Exercise details: The records that follow need to be printed exactly. Leave out each image.

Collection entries
+ + + +

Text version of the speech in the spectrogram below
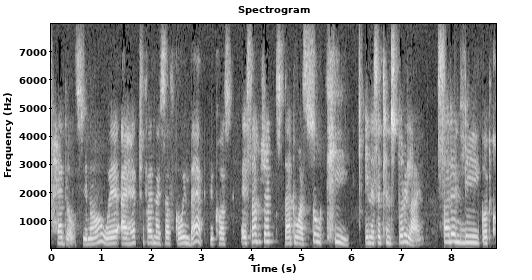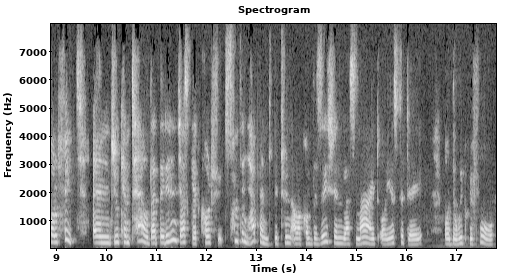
hurdles, you know, where I had to find myself going back because a subject that was so key in a certain storyline suddenly got cold feet. And you can tell that they didn't just get cold feet. Something happened between our conversation last night or yesterday or the week before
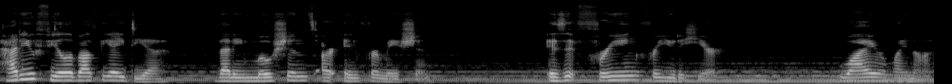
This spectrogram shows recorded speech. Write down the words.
how do you feel about the idea that emotions are information? Is it freeing for you to hear? Why or why not?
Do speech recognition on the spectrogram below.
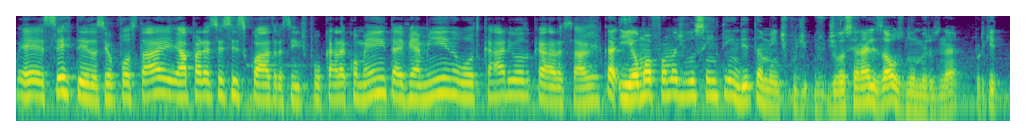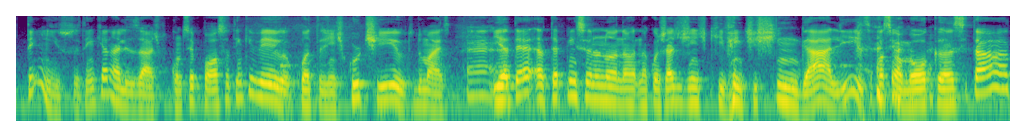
é certeza, se eu postar, e aparece esses quatro, assim, tipo, o cara comenta, aí vem a mina, o outro cara e o outro cara, sabe? Cara, e é uma forma de você entender também, tipo, de, de você analisar os números, né? Porque tem isso, você tem que analisar. Tipo, quando você posta, tem que ver quanta gente curtiu e tudo mais. É, e até, até pensando na, na- na quantidade de gente que vem te xingar ali, você fala assim, ó, meu alcance tá,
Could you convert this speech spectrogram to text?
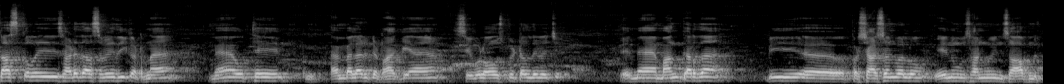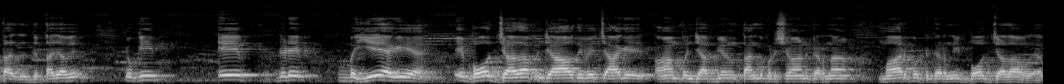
10 ਕੁ ਵਜੇ 10:30 ਵਜੇ ਦੀ ਘਟਨਾ ਹੈ। ਮੈਂ ਉੱਥੇ ਐਮਐਲਆਰ ਕਟਾ ਕੇ ਆਇਆ, ਸਿਵਲ ਹਸਪੀਟਲ ਦੇ ਵਿੱਚ। ਤੇ ਮੈਂ ਮੰਗ ਕਰਦਾ ਵੀ ਪ੍ਰਸ਼ਾਸਨ ਵੱਲੋਂ ਇਹਨੂੰ ਸਾਨੂੰ ਇਨਸਾਫ ਦਿੱਤਾ ਦਿੱਤਾ ਜਾਵੇ। ਕਿਉਂਕਿ ਇਹ ਜਿਹੜੇ ਭਈਏ ਹੈਗੇ ਆ, ਇਹ ਬਹੁਤ ਜ਼ਿਆਦਾ ਪੰਜਾਬ ਦੇ ਵਿੱਚ ਆ ਕੇ ਆਮ ਪੰਜਾਬੀਆਂ ਨੂੰ ਤੰਗ ਪਰੇਸ਼ਾਨ ਕਰਨਾ, ਮਾਰ ਕੁੱਟ ਕਰਨੀ ਬਹੁਤ ਜ਼ਿਆਦਾ ਹੋਇਆ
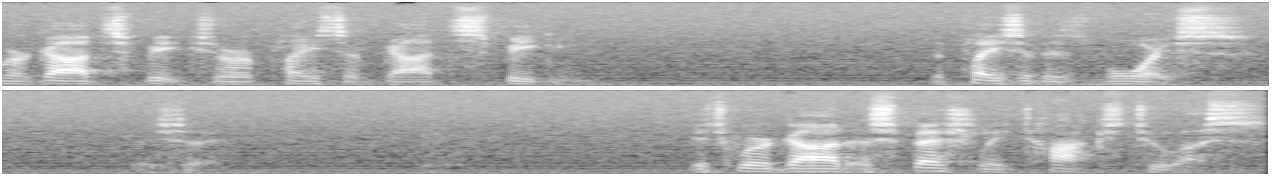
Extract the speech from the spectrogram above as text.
where God speaks, or a place of God speaking, the place of his voice, they say. It's where God especially talks to us.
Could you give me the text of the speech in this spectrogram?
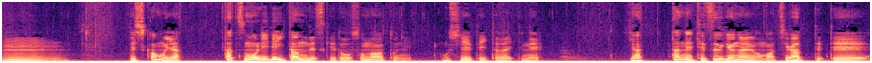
うん。でしかもやったつもりでいたんですけどその後に教えていただいてね。やったね手続きの内容が間違ってて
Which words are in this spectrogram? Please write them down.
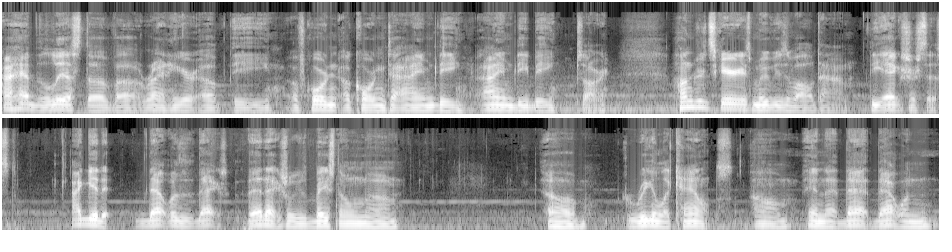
I have the list of uh, right here of the according according to IMD IMDb. Sorry, hundred scariest movies of all time. The Exorcist. I get it. That was that that actually was based on um, uh, real accounts. Um, and that that that one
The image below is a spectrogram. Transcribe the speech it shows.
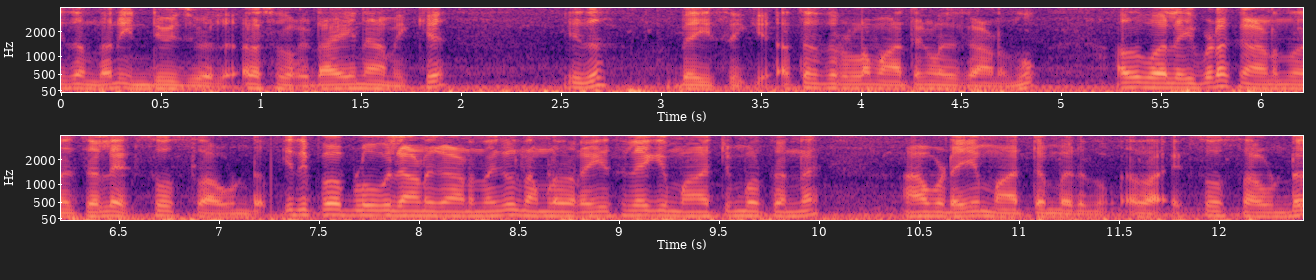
ഇതെന്താണ്? ഇൻഡിവിജ്വൽ അല്ല സോറി ഡൈനാമിക് ഇത് ബേസിക് അത്തരത്തിലുള്ള മാറ്റങ്ങളൊക്കെ കാണുന്നു. അതുപോലെ ഇവിടെ കാണുന്നത് വെച്ചാൽ എക്സോസ് സൗണ്ട് ഇതിപ്പോൾ ബ്ലൂവിലാണ് കാണുന്നതെങ്കിൽ നമ്മൾ റേസിലേക്ക് മാറ്റുമ്പോൾ തന്നെ അവിടെയും മാറ്റം വരുന്നു. അതാ എക്സോസ് സൗണ്ട്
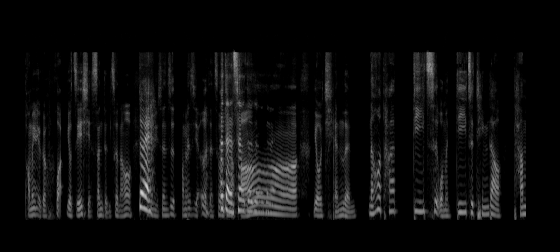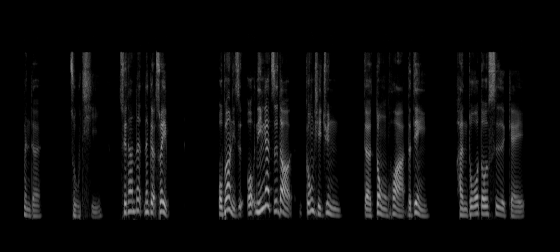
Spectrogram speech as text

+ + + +

Task answer:
Text version of the speech in the spectrogram below
hurdles, you know, where I had to find myself going back because a subject that was so key in a certain storyline suddenly got cold feet. And you can tell that they didn't just get cold feet. Something happened between our conversation last night or yesterday or the week before
This spectrogram shows recorded speech. Write down the words.
how do you feel about the idea that emotions are information? Is it freeing for you to hear? Why or why not?
Do speech recognition on the spectrogram below.
é certeza, se eu postar, e aparece esses quatro, assim, tipo, o cara comenta, aí vem a mina, o outro cara e o outro cara, sabe? Cara, e é uma forma de você entender também, tipo, de, de você analisar os números, né? Porque tem isso, você tem que analisar. Tipo, quando você posta, tem que ver quanta gente curtiu e tudo mais. É, e até, até pensando na, na- na quantidade de gente que vem te xingar ali, você fala assim, ó, meu alcance tá,
Could you convert this speech spectrogram to text?
10 ਕੁ ਵਜੇ 10:30 ਵਜੇ ਦੀ ਘਟਨਾ ਹੈ। ਮੈਂ ਉੱਥੇ ਐਮਐਲਆਰ ਕਟਾ ਕੇ ਆਇਆ, ਸਿਵਲ ਹਸਪੀਟਲ ਦੇ ਵਿੱਚ। ਤੇ ਮੈਂ ਮੰਗ ਕਰਦਾ ਵੀ ਪ੍ਰਸ਼ਾਸਨ ਵੱਲੋਂ ਇਹਨੂੰ ਸਾਨੂੰ ਇਨਸਾਫ ਦਿੱਤਾ ਦਿੱਤਾ ਜਾਵੇ। ਕਿਉਂਕਿ ਇਹ ਜਿਹੜੇ ਭਈਏ ਹੈਗੇ ਆ, ਇਹ ਬਹੁਤ ਜ਼ਿਆਦਾ ਪੰਜਾਬ ਦੇ ਵਿੱਚ ਆ ਕੇ ਆਮ ਪੰਜਾਬੀਆਂ ਨੂੰ ਤੰਗ ਪਰੇਸ਼ਾਨ ਕਰਨਾ, ਮਾਰ ਕੁੱਟ ਕਰਨੀ ਬਹੁਤ ਜ਼ਿਆਦਾ ਹੋਇਆ
Extract the speech from the spectrogram above as text.
where God speaks, or a place of God speaking, the place of his voice, they say. It's where God especially talks to us.
Could you give me the text of the speech in this spectrogram?
うん。でしかもやったつもりでいたんですけどその後に教えていただいてね。やったね手続きの内容が間違ってて
Which words are in this spectrogram? Please write them down.
I have the list of uh, right here of the according according to IMD IMDb. Sorry, hundred scariest movies of all time. The Exorcist. I get it. That was that that actually was based on um, uh, real accounts. Um, and that that that one
The image below is a spectrogram. Transcribe the speech it shows.
ഇതെന്താണ്? ഇൻഡിവിജ്വൽ അല്ല സോറി ഡൈനാമിക് ഇത് ബേസിക് അത്തരത്തിലുള്ള മാറ്റങ്ങളൊക്കെ കാണുന്നു. അതുപോലെ ഇവിടെ കാണുന്നത് വെച്ചാൽ എക്സോസ് സൗണ്ട് ഇതിപ്പോൾ ബ്ലൂവിലാണ് കാണുന്നതെങ്കിൽ നമ്മൾ റേസിലേക്ക് മാറ്റുമ്പോൾ തന്നെ അവിടെയും മാറ്റം വരുന്നു. അതാ എക്സോസ് സൗണ്ട്
Spectrogram speech as text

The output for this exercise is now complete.